TASK TO COMPLETE. Starting at the line that contains "This spectrogram shows" and stopping at the line that contains "Do speech recognition", restate each line of the records below exactly. Omit the pictures.

GIVEN RECORDS.
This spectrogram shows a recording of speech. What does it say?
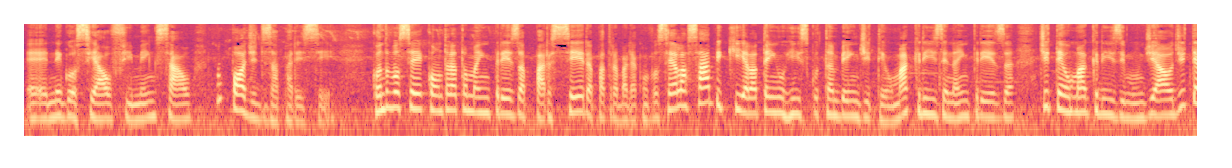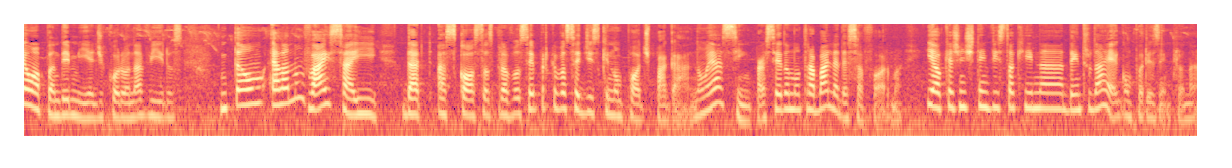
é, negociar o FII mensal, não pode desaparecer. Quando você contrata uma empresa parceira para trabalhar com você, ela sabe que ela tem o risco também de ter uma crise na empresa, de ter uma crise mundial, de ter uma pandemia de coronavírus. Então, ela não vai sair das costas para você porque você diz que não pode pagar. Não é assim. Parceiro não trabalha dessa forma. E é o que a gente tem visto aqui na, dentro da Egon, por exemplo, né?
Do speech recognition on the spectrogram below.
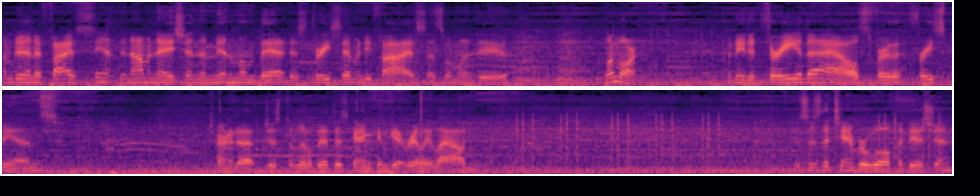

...

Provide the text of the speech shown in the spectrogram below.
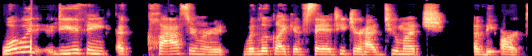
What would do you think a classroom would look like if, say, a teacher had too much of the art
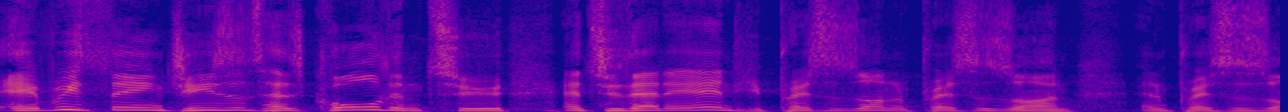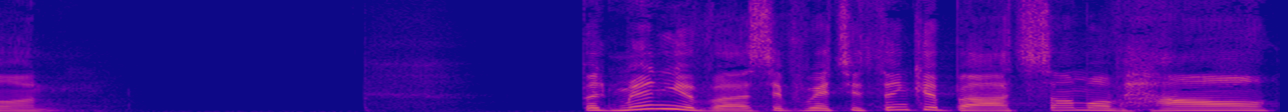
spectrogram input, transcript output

WRITTEN RESPONSE.
This spectrogram shows a recording of speech. What does it say?
é, negociar o FII mensal, não pode desaparecer. Quando você contrata uma empresa parceira para trabalhar com você, ela sabe que ela tem o risco também de ter uma crise na empresa, de ter uma crise mundial, de ter uma pandemia de coronavírus. Então, ela não vai sair das costas para você porque você diz que não pode pagar. Não é assim. Parceiro não trabalha dessa forma. E é o que a gente tem visto aqui na, dentro da Egon, por exemplo, né?
Do speech recognition on the spectrogram below.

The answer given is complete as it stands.